Adding cetuximab to chemoradiation yielded better locoregional failure rates than historical data in a small trial of patients with squamous cell carcinoma of the anal canal, but the treatment resulted in substantial toxicity.
Adding cetuximab to chemoradiation (CRT) yielded better locoregional failure (LRF) rates than historical data in a small trial of patients with squamous cell carcinoma of the anal canal, but the treatment resulted in substantial toxicity.
Squamous cell carcinoma of the anal canal is a relatively rare cancer that is potentially curable with sphincter-sparing definitive chemoradiation. LRF occurs in as many as one third of patients, however. “New approaches are needed to develop more effective therapies that result in improved local and systemic disease control,” wrote study authors led by Joseph A. Sparano, MD, of Montefiore Medical Center in New York. Cetuximab enhances radiation therapy’s effect in human papilloma virus (HPV)-associated oropharyngeal cancer, so researchers hypothesized that it might reduce LRF in squamous cell carcinoma of the anal canal.
The new study included 61 patients with stage I–III squamous cell carcinoma of the anal canal; patients received CRT including cisplatin, fluorouracil, and radiation therapy to the primary tumor and to regional lymph nodes, along with eight once-weekly doses of cetuximab. The first 28 patients were treated with neoadjuvant chemotherapy (arm A), and the other 33 were not (arm B). The results were published online ahead of print in the Journal of Clinical Oncology.

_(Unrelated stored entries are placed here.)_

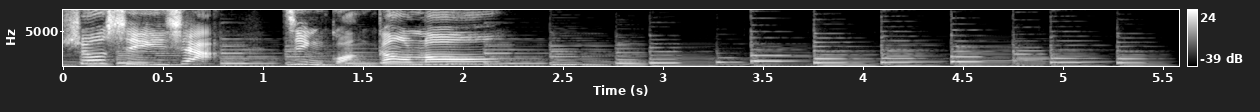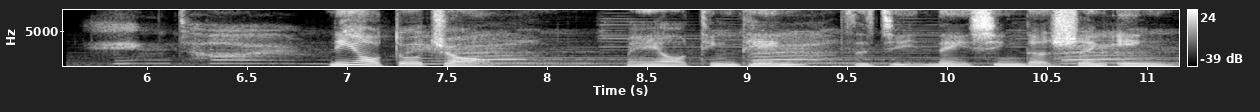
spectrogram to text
休息一下，进广告喽。你有多久没有听听自己内心的声音？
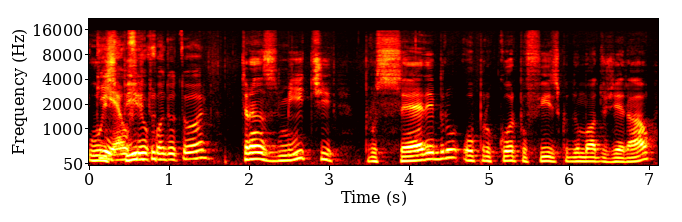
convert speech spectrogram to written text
o que é o fio espírito condutor. transmite para o cérebro ou para o corpo físico, do modo geral,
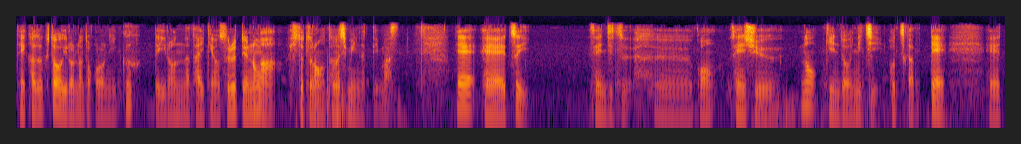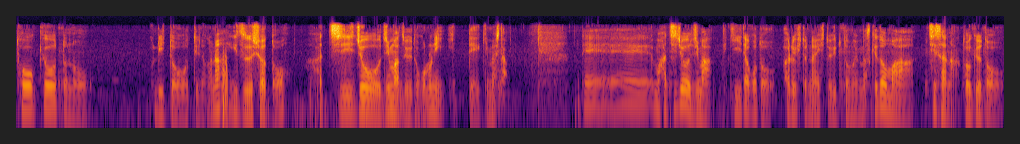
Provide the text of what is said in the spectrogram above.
で、家族といろんなところに行く、で、いろんな体験をするっていうのが一つの楽しみになっています。で、えー、つい先日、先週の金土日を使って、え東京都の離島っていうのかな、伊豆諸島、八丈島というところに行ってきました。で、まあ、八丈島って聞いたことある人ない人いると思いますけど、まあ、小さな東京都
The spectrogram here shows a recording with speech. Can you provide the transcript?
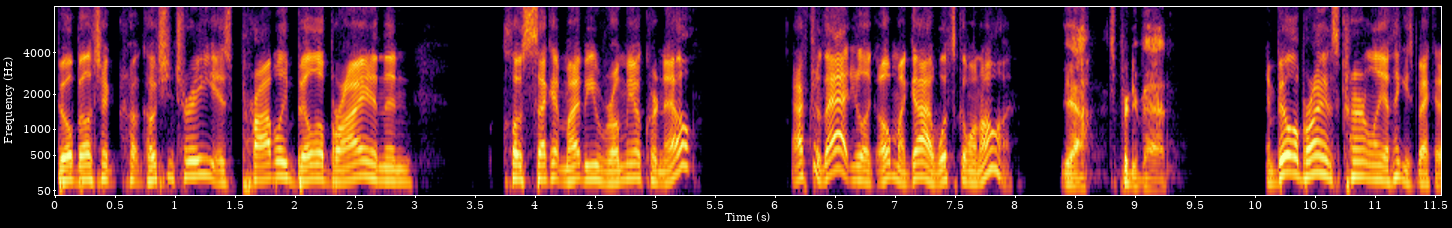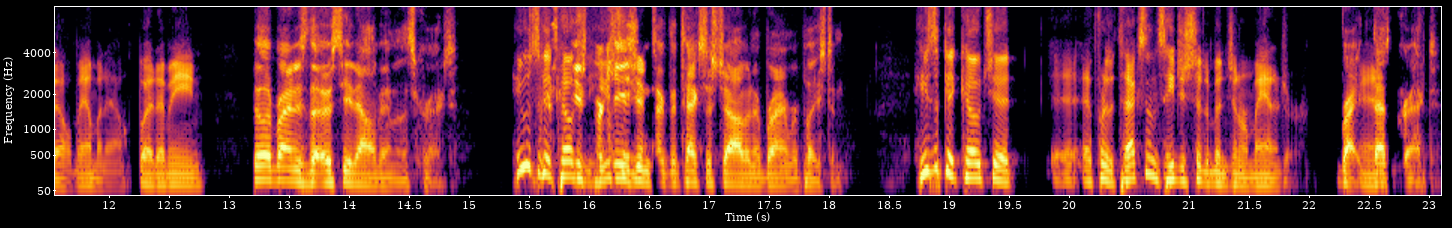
Bill Belichick co- coaching tree is probably Bill O'Brien, and then close second might be Romeo Crennel. After that, you're like, oh my god, what's going on? Yeah, it's pretty bad. And Bill O'Brien's currently, I think he's back at Alabama now, but I mean, Bill O'Brien is the OC at Alabama. That's correct. He was a good coach. Houston. Took the Texas job, and O'Brien replaced him. He's a good coach at uh, for the Texans. He just shouldn't have been general manager. Right, And- that's correct.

At 3 years, nine patients (15%) had a locoregional recurrence; another seven patients (11%) died without locoregional recurrence (two from disease or treatment within 3 years, and five from other or unknown causes). The remaining 45 patients (74%) did not have an LRF event. The 3-year LRF rate was 23%.
There was an objective response rate of 65%, and this was similar in arm A (63%) and arm B (67%). There were more complete responses in arm A than arm B (59% vs 35%). The 3-year progression-free survival rate was 68%, and the 3-year overall survival rate was 83%. The authors noted that clinical outcomes were less favorable in arm B compared with arm B, but that was likely due to a change in eligibility criteria that allowed for higher-risk disease.

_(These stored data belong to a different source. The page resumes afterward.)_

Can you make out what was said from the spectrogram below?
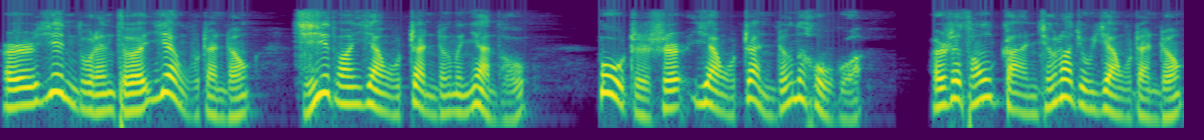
而印度人则厌恶战争。极端厌恶战争的念头，不只是厌恶战争的后果，而是从感情上就厌恶战争。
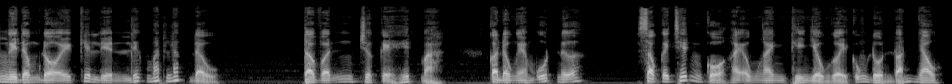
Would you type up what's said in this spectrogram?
Người đồng đội kia liền liếc mắt lắc đầu. Tao vẫn chưa kể hết mà, còn ông em út nữa. Sau cái chết của hai ông anh thì nhiều người cũng đồn đoán nhau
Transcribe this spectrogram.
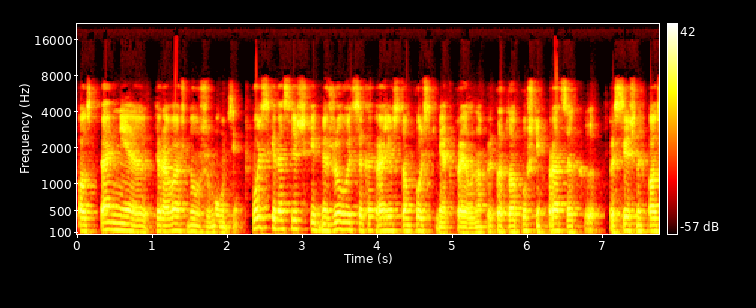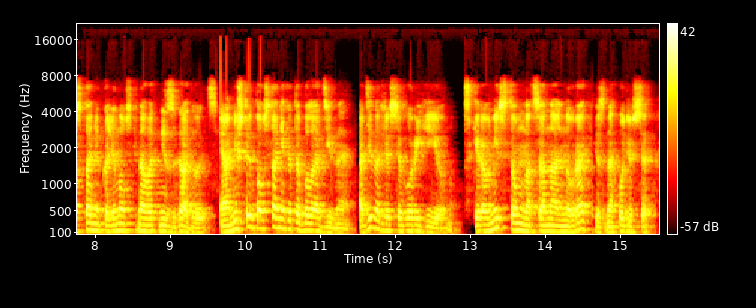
паўстанне пераважна ў жмудзе польскі даследчыкі абмяжоўваюцца каралевствам польскім як правіла напрыклад у апошніх працах прысвечаных паўстанню каліновскі нават не згадваецца а між тым паўстанне гэта была адзіная адзіна для ўсяго рэгіёну з кіраўніцтвам нацыянальны ўрад і знаходзіўся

There was significant toxicity with the therapy. The most common grade 3/4 adverse events included diarrhea, neutropenia, nausea, dehydration, and others. There were three deaths within 30 days of treatment completion, and one of those was deemed possibly related to treatment (arm B, renal failure and pneumonitis).
“Although these findings suggest that the addition of cetuximab to CRT for anal cancer may reduce LRF rates, toxicity was substantial, and LRF still occurs in approximately 20%, indicating the continued need for more effective and less toxic therapies,” the authors concluded.
In an accompanying editorial led by Rob Glynne-Jones, MD, of Mount Vernon Hospital in the United Kingdom, experts noted that future trials should be designed for patients with both HPV-positive and HPV-negative disease, and should be stratified according to smoking status and disease staging. “Successful validation of these approaches will allow more effective selection of individualized treatment of patients, in both the context of routine care and clinical trials,” they wrote.